[1] JR Latham et al., "The Mutational Consequences of Plant
Transformation," The Journal of Biomedicine and Biotechnology, Vol
2006 Article ID 25376 Pages 1-7, DOI 10.1155/JBB/2006/25376; for a
more in-depth discussion, see also Allison Wilson et al., "Genome
Scrambling -- Myth or Reality? Transformation-Induced Mutations in
Transgenic Crop Plants, Technical Report October 2004, available

[2] Mortality in Sheep Flocks after Grazing on Bt Cotton Fields ?
Warangal District, Andhra Pradesh. Report of the Preliminary
Assessment April 2006.

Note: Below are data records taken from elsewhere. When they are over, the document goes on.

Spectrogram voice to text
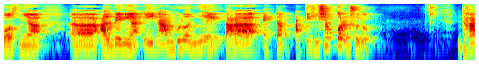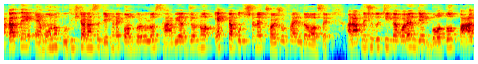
Bosnia Albania, এই নামগুলো নিয়ে তারা একটা আপনি হিসাব করেন শুধু। ঢাকাতে এমনও প্রতিষ্ঠান আছে যেখানে কম করে হলো সার্বিয়ার জন্য একটা প্রতিষ্ঠানের ছয়শো ফাইল দেওয়া আছে। আর আপনি শুধু চিন্তা করেন যে গত পাঁচ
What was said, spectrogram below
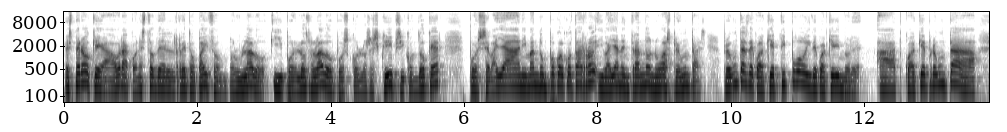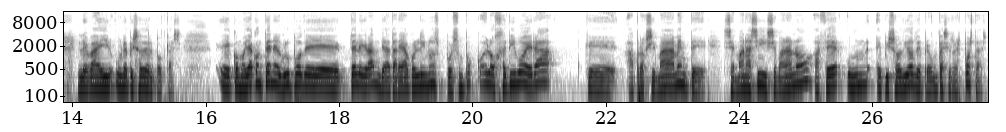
Espero que ahora con esto del reto Python por un lado y por el otro lado pues con los scripts y con Docker pues se vaya animando un poco el cotarro y vayan entrando nuevas preguntas. Preguntas de cualquier tipo y de cualquier índole a cualquier pregunta le va a ir un episodio del podcast. Eh, como ya conté en el grupo de Telegram de Atareado con Linux, pues un poco el objetivo era que aproximadamente semana sí, semana no, hacer un episodio de preguntas y respuestas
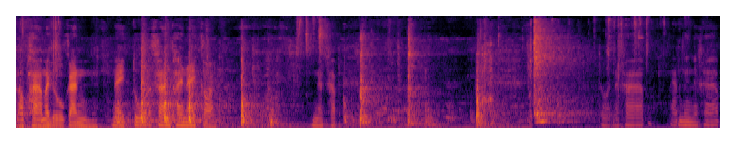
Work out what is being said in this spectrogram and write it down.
เราพามาดูกันในตัวอาคารภายในก่อน นะครับโทษนะครับ แป๊บหนึ่งนะครับ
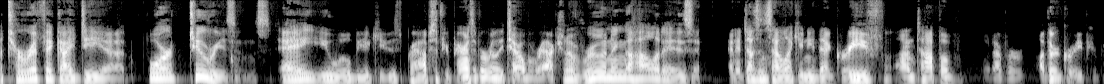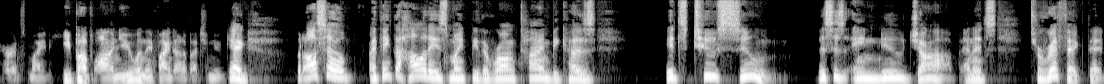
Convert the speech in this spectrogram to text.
a terrific idea for two reasons. A, you will be accused, perhaps if your parents have a really terrible reaction, of ruining the holidays. And it doesn't sound like you need that grief on top of whatever other grief your parents might heap up on you when they find out about your new gig. But also, I think the holidays might be the wrong time because it's too soon. This is a new job and it's terrific that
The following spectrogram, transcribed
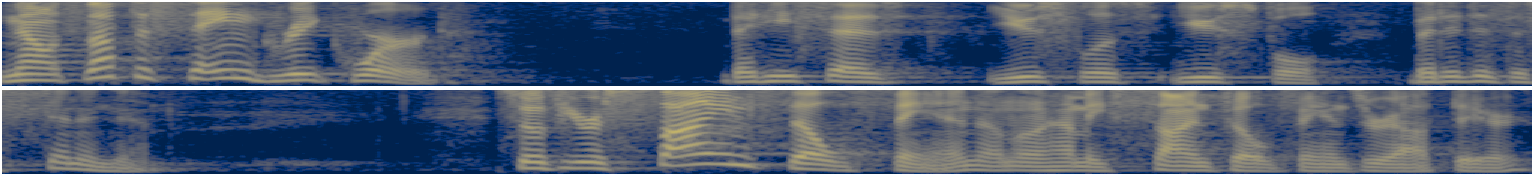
Now, it's not the same Greek word that he says useless, useful, but it is a synonym. So if you're a Seinfeld fan, I don't know how many Seinfeld fans are out there.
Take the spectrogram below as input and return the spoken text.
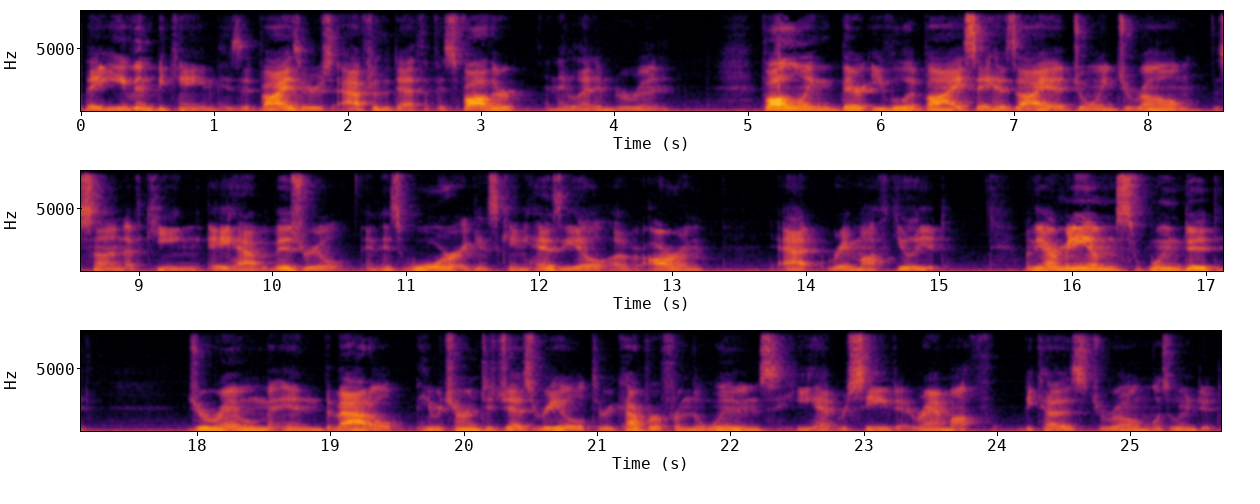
They even became his advisers after the death of his father, and they led him to ruin. Following their evil advice, Ahaziah joined Joram, the son of King Ahab of Israel, in his war against King Hazael of Aram at Ramoth Gilead. When the Arameans wounded Joram in the battle, he returned to Jezreel to recover from the wounds he had received at Ramoth because Joram was wounded.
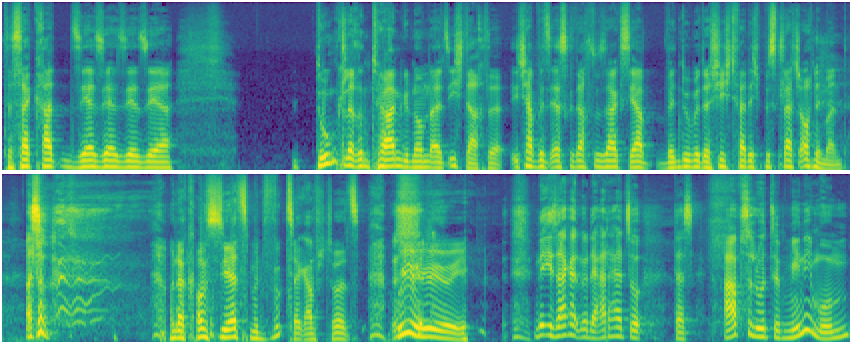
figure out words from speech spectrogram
Das hat gerade einen sehr, sehr, sehr, sehr dunkleren Turn genommen, als ich dachte. Ich habe jetzt erst gedacht, du sagst, ja, wenn du mit der Schicht fertig bist, klatscht auch niemand. Achso, Und da kommst du jetzt mit Flugzeugabsturz. Uiuiui. nee, ich sag halt nur, der hat halt so das absolute Minimum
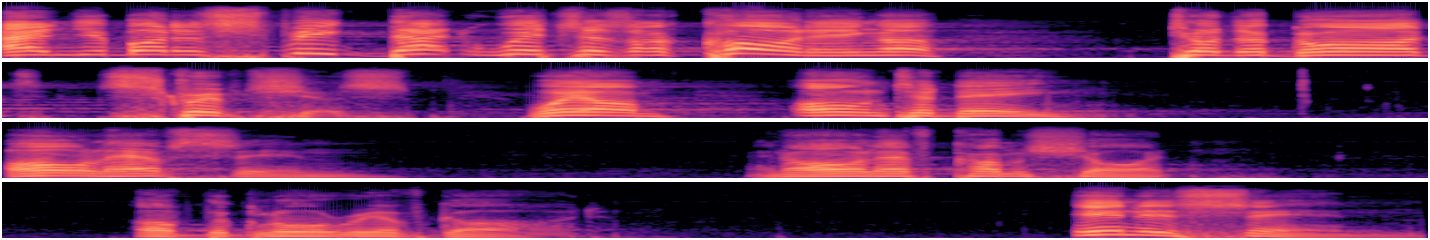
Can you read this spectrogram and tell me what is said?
and you better speak that which is according uh, to the God's scriptures. Well, on today, all have sinned and all have come short of the glory of God any sin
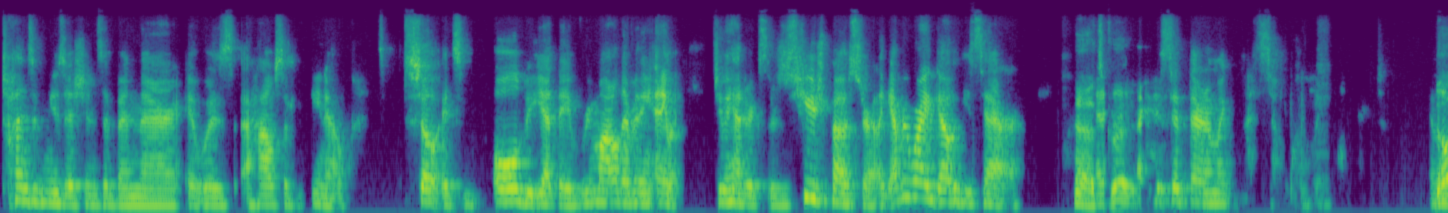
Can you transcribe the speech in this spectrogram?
Tons of musicians have been there. It was a house of you know so it's old, but yet they've remodeled everything. Anyway, Jimi Hendrix. There's this huge poster. Like everywhere I go, he's there. That's And great. I just sit there and I'm like, that's so cool. I No,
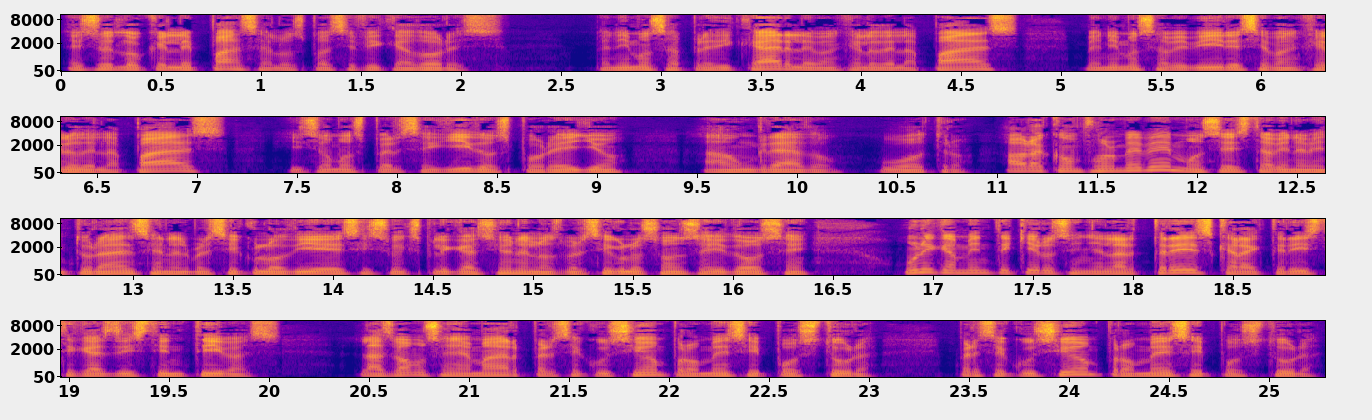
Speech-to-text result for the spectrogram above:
Eso es lo que le pasa a los pacificadores. Venimos a predicar el Evangelio de la paz, venimos a vivir ese Evangelio de la paz y somos perseguidos por ello a un grado u otro. Ahora, conforme vemos esta bienaventuranza en el versículo 10 y su explicación en los versículos 11 y 12, únicamente quiero señalar tres características distintivas. Las vamos a llamar persecución, promesa y postura. Persecución, promesa y postura.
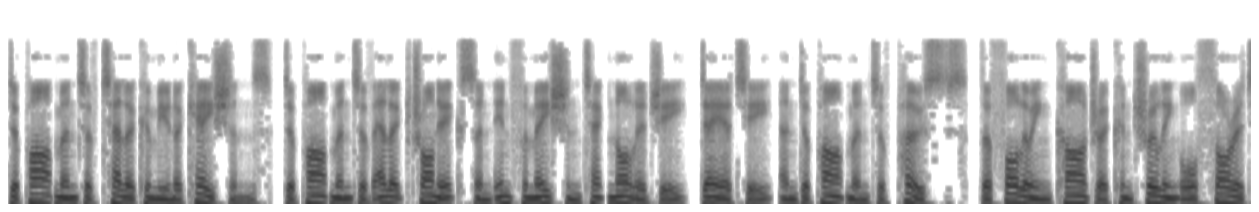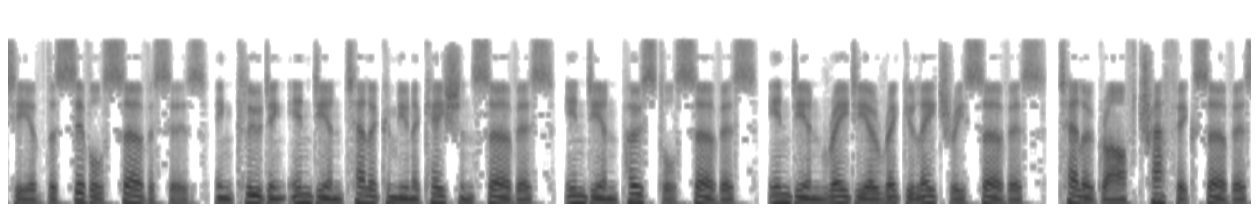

[3] Ashish Gupta, et. al., Impact of Bt Cotton on Farmers' Health (in
Barwani and Dhar District of Madhya Pradesh), Investigation Report,
Dec 2005.

[4] See for example, "Monsanto Cited In Crop Losses," New York Times,
June 16, 1998; and see Greenpeace web site.

[5] Antje Lorch, Monsanto Bribes in Indonesia, Monsanto Fined For
Bribing Indonesian Officials to Avoid Environmental Studies for Bt
Cotton, ifrik Sept. 1, 2005.

[6] Bt Cotton No Respite for Andhra Pradesh Farmers More than 400
crores' worth losses for Bt Cotton farmers in Kharif 2005. Centre for
Sustainable Agriculture: Press Release, March 29, 2006; see also
this article.

[7] Jaideep Hardikar, One suicide every 8 hours, Daily News &
Analysis (India), August 26, 2006.

[8] Rick Weiss, U.S. Rice Supply Contaminated, Genetically Altered
Variety Is Found in Long-Grain Rice, Washington Post, August 19,

[9] Jeffrey Smith, US Government and Biotech Firm Deceive Public on
GM Corn Mix-up, Spilling the Beans, April 2005

[10] See for example, Christopher Doering, ProdiGene to spend
millions on bio-corn tainting, Reuters News Service, USA: December 9,

[11] See

[12] Office of Inspector General, USDA, Audit Report Animal and
Plant Health Inspection Service Controls Over Issuance of Genetically
Engineered Organism Release Permits, December 2005

[13] Justin Gillis, Genetically Modified Organisms Not Easily
Contained; National Research Council Panel Urges More Work to Protect
Against Contamination of Food Supply, Washington Post, Jan 21, 2004